There are seven chapters, sparing the introduction, with the last one being sort of a conclusion. Luce's focus all along has been on the hollowing out of the middle class (‘The Lonely Middle'), education (‘Leaving No Robot Behind'), innovation (‘The Golden Goose'), bureaucracy (‘Gulliver's Travails'), governance (‘Against Itself') and lobbying (‘Maybe We Can't').

These titles are indicative of the good copy the book has. The concluding chapter, ‘An Exceptional Challenge', has the speculative proposition that the US today is a bit like Britain in the early part of the 20th century. Unlike many of its kind, this book does not focus much on immigration or public infrastructure. That's fair enough, because every author has to be selective.

Part of the US decline is, of course, relative to the emergence of Asia, and now Africa. That said, there is an absolute story of deterioration too, the a proposition (advanced in a different book) that with the end of the Cold War, the US no longer possesses a raison-d'etre and has, therefore, lost a sense of national identity, goal and vision. Thus, there is no coherent strategy and short-term considerations. There will certainly be more books on the malaise, but this is a very engaging one.

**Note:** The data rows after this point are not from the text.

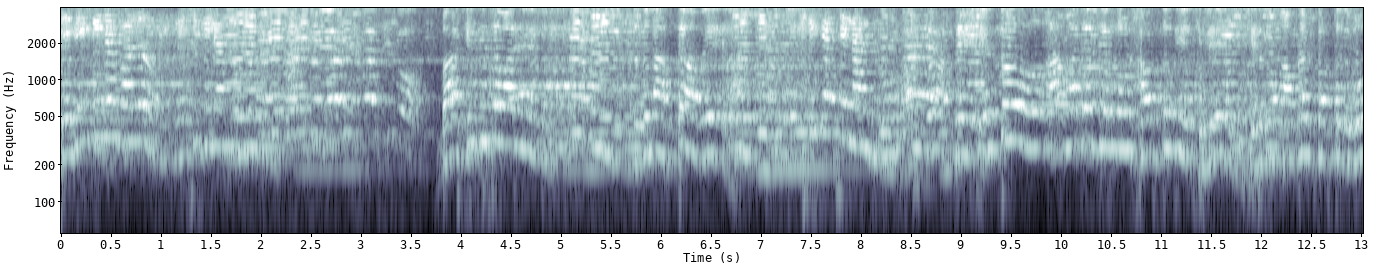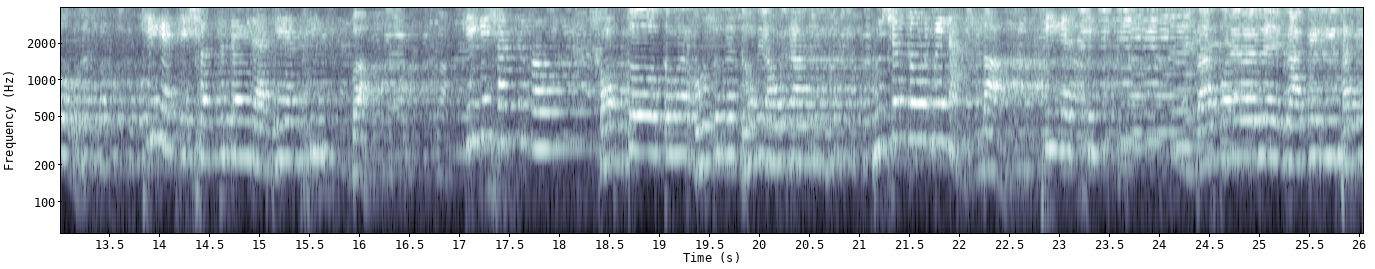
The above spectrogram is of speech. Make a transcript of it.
দেবে কিনা বলো? বেশি না। বাসি দিতে পারি কিন্তু নাচতে হবে। ঠিক আছে নাচবো। কিন্তু আমাদের যেরকম শর্ত দিয়েছিলে সেরকম আমরা শর্ত দেবো। ঠিক আছে শর্ততে আমি রাজি আছি। বাহ। কি কি শর্ত কও? শর্ত তোমার ভূষণের ধনী হবে না। ভূষণ নড়বে না? না। ঠিক আছে। তারপরে ওই যে নাকে কি থাকে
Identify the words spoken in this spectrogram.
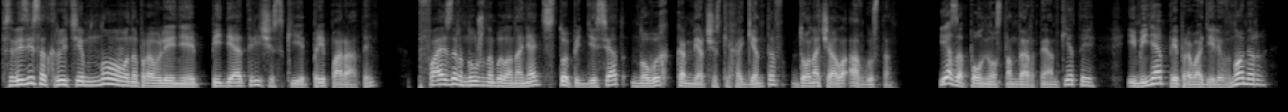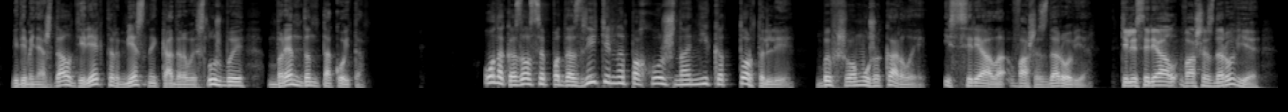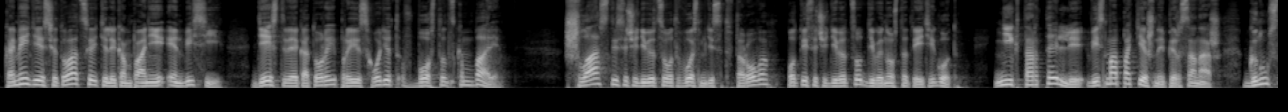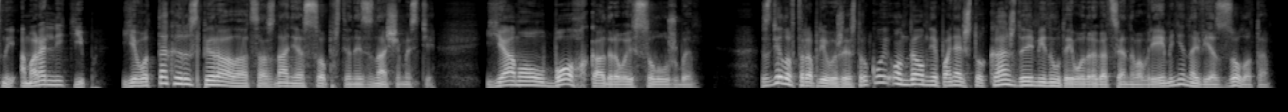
В связи с открытием нового направления педиатрические препараты, Pfizer нужно было нанять 150 новых коммерческих агентов до начала августа. Я заполнил стандартные анкеты, и меня припроводили в номер, где меня ждал директор местной кадровой службы Брэндон такой-то. Он оказался подозрительно похож на Ника Тортелли, бывшего мужа Карлы, из сериала «Ваше здоровье». Телесериал «Ваше здоровье» – комедия ситуации телекомпании NBC, действие которой происходит в бостонском баре. Шла с 1982 по 1993 год. Ник Тартелли – весьма потешный персонаж, гнусный, аморальный тип. Его так и распирало от сознания собственной значимости. Я, мол, бог кадровой службы. Сделав торопливый жест рукой, он дал мне понять, что каждая минута его драгоценного времени на вес золота.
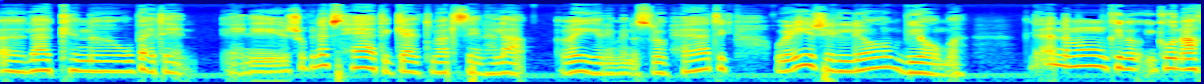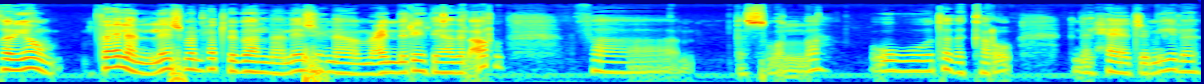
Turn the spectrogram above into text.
آه لكن وبعدين؟ يعني شوفي نفس حياتك قاعدة تمارسينها لا. غيري من أسلوب حياتك وعيشي اليوم بيومه. لأنه ممكن يكون آخر يوم. فعلا ليش ما نحط في بالنا؟ ليش إحنا معمرين في هذه الأرض؟ فبس والله. وتذكروا أن الحياة جميلة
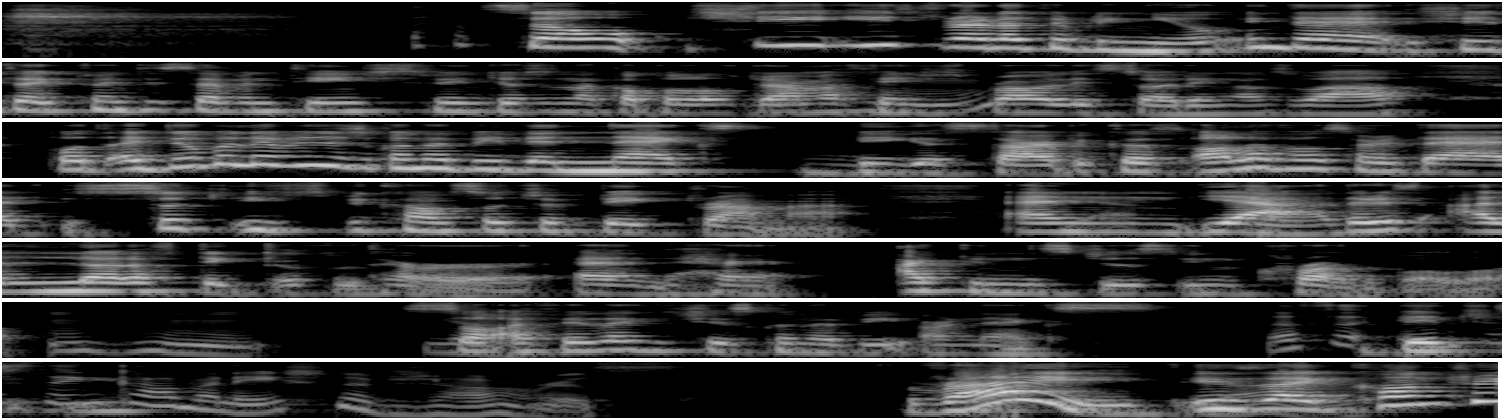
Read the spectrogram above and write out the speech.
So she is relatively new in the. She's like 2017. She's been just in a couple of drama things. She's Mhm. probably studying as well. But I do believe she's gonna be the next biggest star because All of Us Are Dead is such. It's become such a big drama, and yeah, there is a lot of TikToks with her, and her acting is just incredible. hmm So Yeah. I feel like she's gonna be our next. That's an interesting combination of genres. Right, it's Yeah. like country,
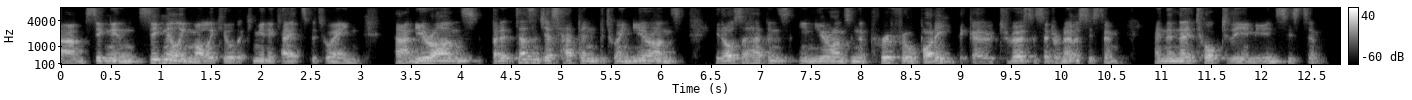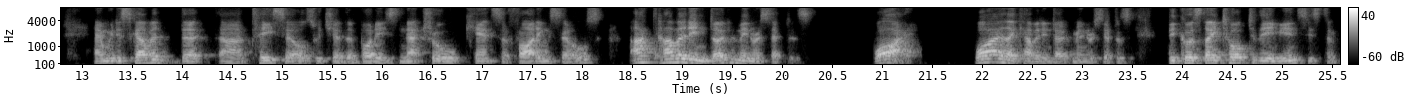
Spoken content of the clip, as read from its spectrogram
um, signaling, signaling molecule that communicates between uh, neurons, but it doesn't just happen between neurons. It also happens in neurons in the peripheral body that go traverse the central nervous system, and then they talk to the immune system. And we discovered that uh, T cells, which are the body's natural cancer fighting cells, are covered in dopamine receptors. Why? Why are they covered in dopamine receptors? Because they talk to the immune system.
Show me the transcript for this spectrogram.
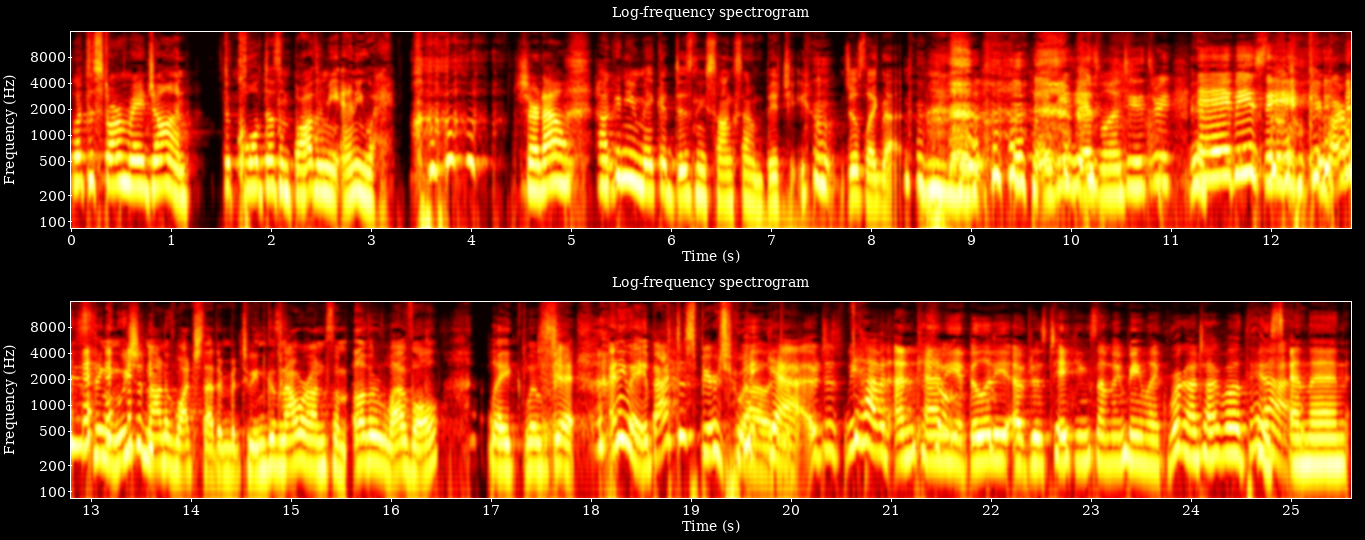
Let the storm rage on. The cold doesn't bother me anyway. Sure don't. How can you make a Disney song sound bitchy? Just like that. As easy as one, two, three, A, B, C. Okay, why are we singing? We should not have watched that in between because now we're on some other level. Like legit. Anyway, back to spirituality. Yeah, just we have an uncanny So- ability of just taking something, being like, "We're gonna talk about this," Yeah. and then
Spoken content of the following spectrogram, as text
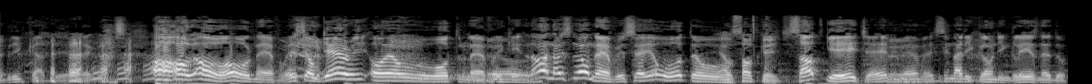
é brincadeira o negócio. Ó, ó, ó, ó o Nevo. Esse é o Gary ou é o outro Nevo? E quem- Não, não, esse não é o Nevo. Esse aí é o outro. É o, É o Southgate. Southgate, é ele mesmo, esse narigão de inglês, né? Do...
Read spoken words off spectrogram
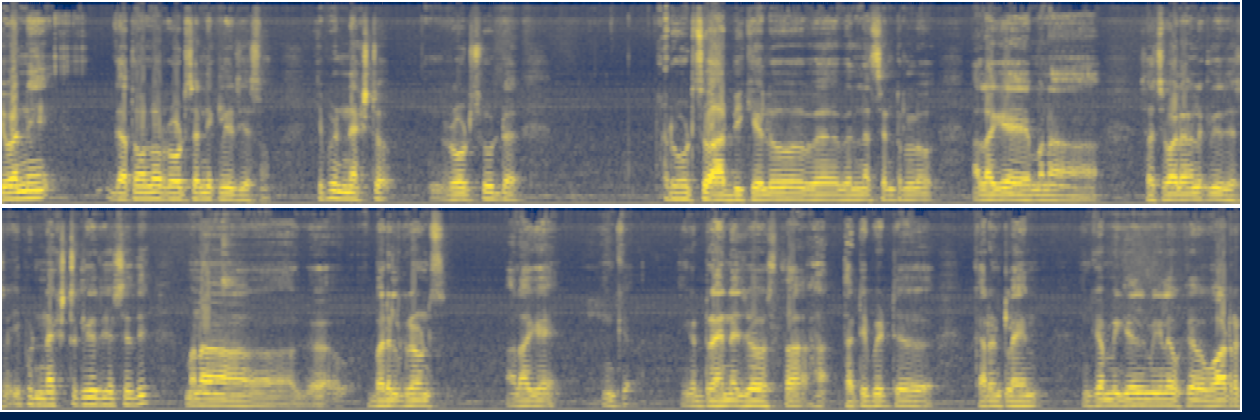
ఇవన్నీ గతంలో రోడ్స్ అన్నీ క్లియర్ చేసాం. ఇప్పుడు నెక్స్ట్ రోడ్స్ రోడ్స్ ఆర్బీకేలు వెల్నెస్ సెంటర్లు అలాగే మన సచివాలయాలు క్లియర్ చేసాం. ఇప్పుడు నెక్స్ట్ క్లియర్ చేసేది మన బరెల్ గ్రౌండ్స్ అలాగే ఇంకా ఇంకా డ్రైనేజ్ వ్యవస్థ థర్టీ ఫీట్ కరెంట్ లైన్ ఇంకా మిగిలిన మిగిలిన ఒక వాటర్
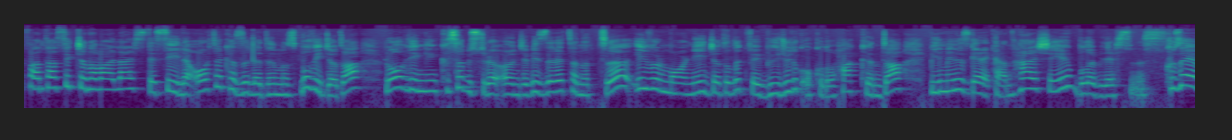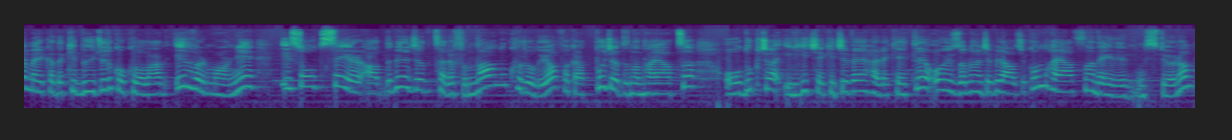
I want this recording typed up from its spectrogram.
Fantastik Canavarlar sitesiyle ortak hazırladığımız bu videoda Rowling'in kısa bir süre önce bizlere tanıttığı Ilvermorny Cadılık ve Büyücülük Okulu hakkında bilmeniz gereken her şeyi bulabilirsiniz. Kuzey Amerika'daki büyücülük okulu olan Ilvermorny, Isolde Sayer adlı bir cadı tarafından kuruluyor. Fakat bu cadının hayatı oldukça ilgi çekici ve hareketli. O yüzden önce birazcık onun hayatına değinelim istiyorum.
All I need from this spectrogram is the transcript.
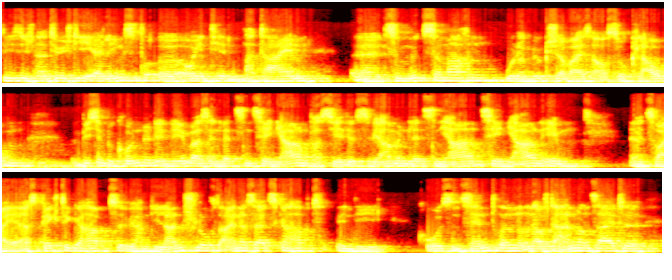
die sich natürlich die eher linksorientierten Parteien äh, zunutze machen oder möglicherweise auch so glauben, ein bisschen begründet in dem, was in den letzten zehn Jahren passiert ist. Wir haben in den letzten Jahren, zehn Jahren eben zwei Aspekte gehabt. Wir haben die Landflucht einerseits gehabt in die großen Zentren und auf der anderen Seite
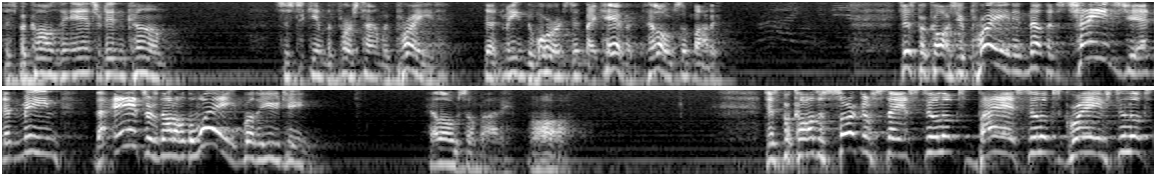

The author teaches at Delhi's Centre For Policy Research

(This story was published in Businessworld Issue Dated 02-07-2012)